PROBLEM STATEMENT: A faithful copy of the entries, without any pictures, is what is needed here.

=== INPUT DATA ===

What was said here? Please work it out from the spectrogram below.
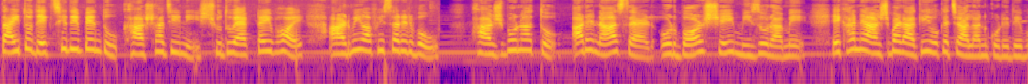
তাই তো দেখছি দিব্যেন্দু খাসা জিনিস, শুধু একটাই ভয়, আর্মি অফিসারের বউ। ফাঁসবো না তো? আরে না, স্যার, ওর বর সেই মিজোরামে। এখানে আসবার আগেই ওকে চালান করে দেব।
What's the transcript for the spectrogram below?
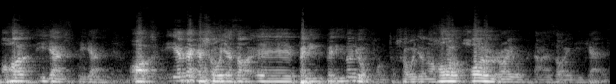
a, Igen, igen. A, érdekes, ahogy ez a, pedig, pedig nagyon fontos, ahogyan a hal, halrajoknál zajlik ez.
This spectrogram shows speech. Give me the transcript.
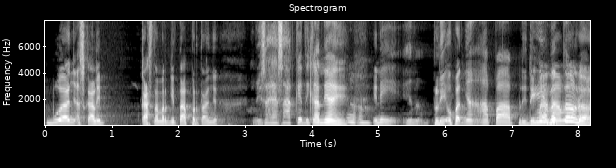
banyak sekali customer kita bertanya ini saya sakit ikannya ya. Ini, ini beli obatnya apa? Beli di Iya, mana? betul Nah, dong.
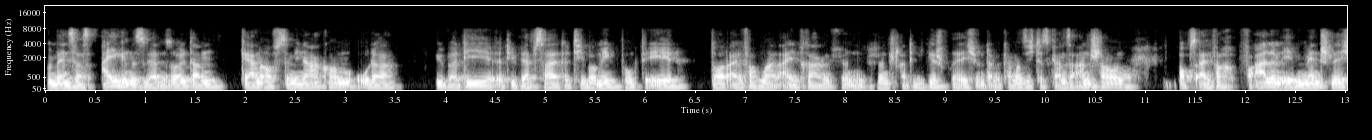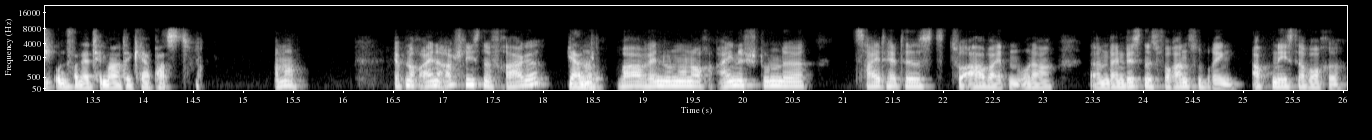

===

RESPONSE BELOW:
What was said here? Please work it out from the spectrogram below.
তাই তো দেখছি দিব্যেন্দু খাসা জিনিস, শুধু একটাই ভয়, আর্মি অফিসারের বউ। ফাঁসবো না তো? আরে না, স্যার, ওর বর সেই মিজোরামে। এখানে আসবার আগেই ওকে চালান করে দেব।
What's the transcript for the spectrogram below?
a, Igen, igen. A, érdekes, ahogy ez a, pedig, pedig nagyon fontos, ahogyan a hal, halrajoknál zajlik ez.
This spectrogram shows speech. Give me the transcript.
banyak sekali customer kita bertanya ini saya sakit ikannya ya. Ini, ini beli obatnya apa? Beli di Iya, mana? betul Nah, dong.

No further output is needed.